§ **About this exercise**:
Pictures are to be left out, and only the lines from the one containing "Provide the text" through the last line of the data are to be returned exactly.

═════ Material to process

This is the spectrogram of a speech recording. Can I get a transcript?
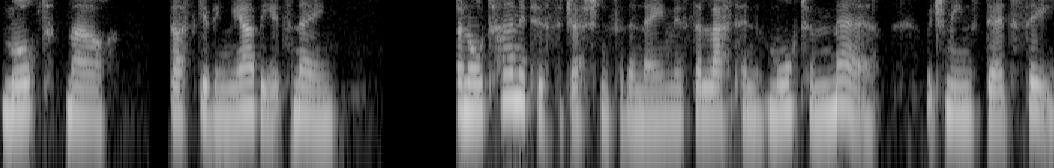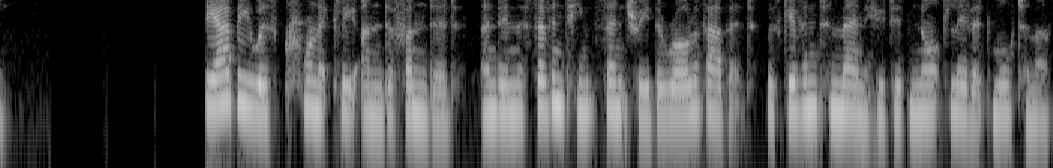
Morte Mare, thus giving the abbey its name. An alternative suggestion for the name is the Latin mortum mare, which means dead sea. The abbey was chronically underfunded, and in the 17th century the role of abbot was given to men who did not live at Mortemer.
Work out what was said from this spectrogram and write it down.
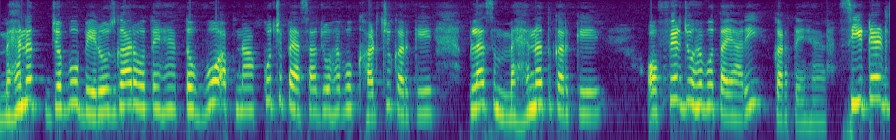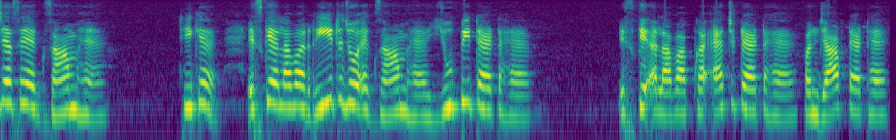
मेहनत जब वो बेरोजगार होते हैं तो वो अपना कुछ पैसा जो है वो खर्च करके प्लस मेहनत करके और फिर जो है वो तैयारी करते हैं। सीटेट जैसे एग्ज़ाम हैं ठीक है? इसके अलावा रीट जो एग्ज़ाम है, यूपी टेट है, इसके अलावा आपका एच टेट है, पंजाब टेट है,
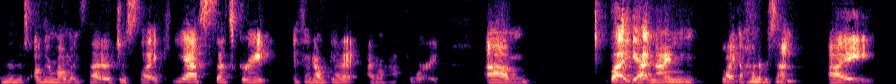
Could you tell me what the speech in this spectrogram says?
and then there's other moments that are just like yes that's great. If i don't get it i don't have to worry. Um but yeah nine like 100% i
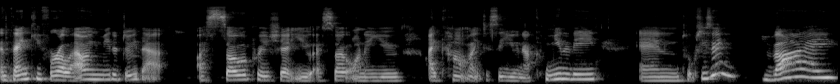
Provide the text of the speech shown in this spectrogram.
And thank you for allowing me to do that. I so appreciate you. I so honor you. I can't wait to see you in our community and talk to you soon. Bye.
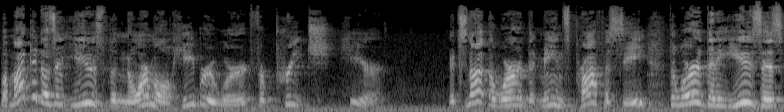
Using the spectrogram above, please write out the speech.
But Micah doesn't use the normal Hebrew word for preach here. It's not the word that means prophecy. The word that he uses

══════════

§ **Final answer**:
Provide the text of the speech shown in this spectrogram.
And thank you for allowing me to do that. I so appreciate you. I so honor you. I can't wait to see you in our community and talk to you soon. Bye.
Using the spectrogram above, please write out the speech.
But Micah doesn't use the normal Hebrew word for preach here. It's not the word that means prophecy. The word that he uses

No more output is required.